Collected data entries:
****************

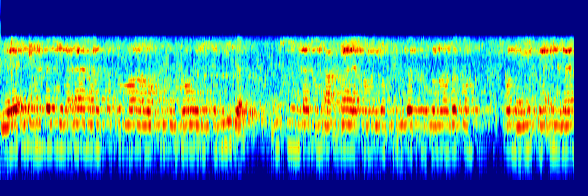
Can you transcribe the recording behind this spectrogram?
يا أيها الذين آمنوا اتقوا الله وقولوا قولا سديدا يصلح لكم أعمالكم ويغفر لكم ذنوبكم. ومن يطع الله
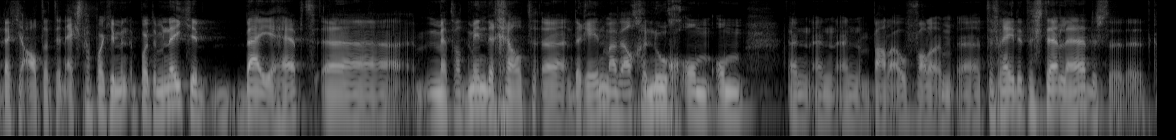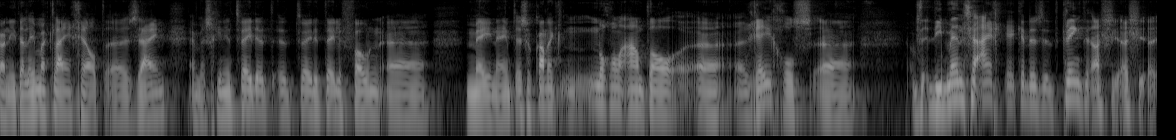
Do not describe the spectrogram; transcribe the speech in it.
dat je altijd een extra portemonneetje bij je hebt. met wat minder geld erin, maar wel genoeg om. om een, een, een bepaalde overvallen tevreden te stellen. Hè. Dus het kan niet alleen maar kleingeld uh, zijn. En misschien een tweede, tweede telefoon meeneemt. En zo kan ik nog wel een aantal regels die mensen eigenlijk, dus het klinkt als je, als je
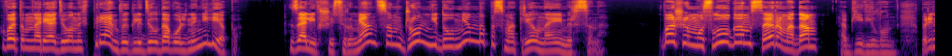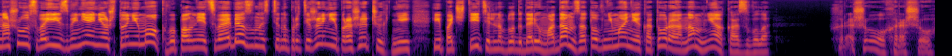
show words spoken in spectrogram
в этом наряде он и впрямь выглядел довольно нелепо. Залившись румянцем, Джон недоуменно посмотрел на Эмерсона. «К вашим услугам, сэр и мадам», — объявил он. «Приношу свои извинения, что не мог выполнять свои обязанности на протяжении прошедших дней и почтительно благодарю мадам за то внимание, которое она мне оказывала». «Хорошо, хорошо»,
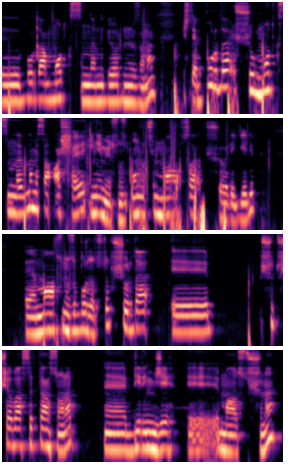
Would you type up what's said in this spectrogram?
E, buradan mod kısımlarını gördüğünüz zaman işte burada şu mod kısımlarında mesela aşağıya inemiyorsunuz. Onun için mouse'a şöyle gelip e, mouse'unuzu burada tutup şurada e, şu tuşa bastıktan sonra birinci e, mouse tuşuna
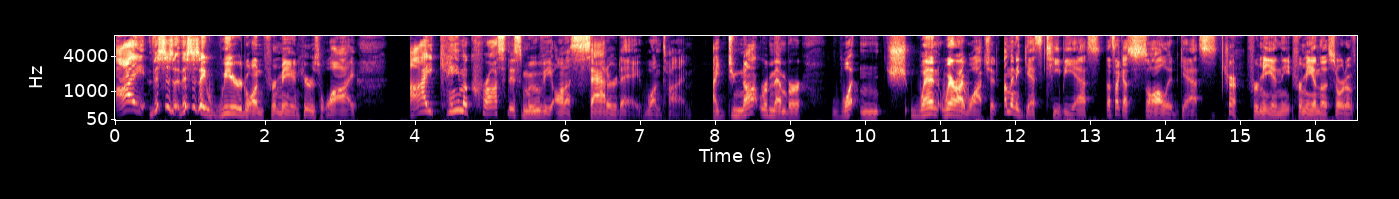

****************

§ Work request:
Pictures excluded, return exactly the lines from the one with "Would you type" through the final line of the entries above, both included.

§ Solution to this task:
Would you type up what's said in this spectrogram?
E, buradan mod kısımlarını gördüğünüz zaman işte burada şu mod kısımlarında mesela aşağıya inemiyorsunuz. Onun için mouse'a şöyle gelip e, mouse'unuzu burada tutup şurada e, şu tuşa bastıktan sonra birinci e, mouse tuşuna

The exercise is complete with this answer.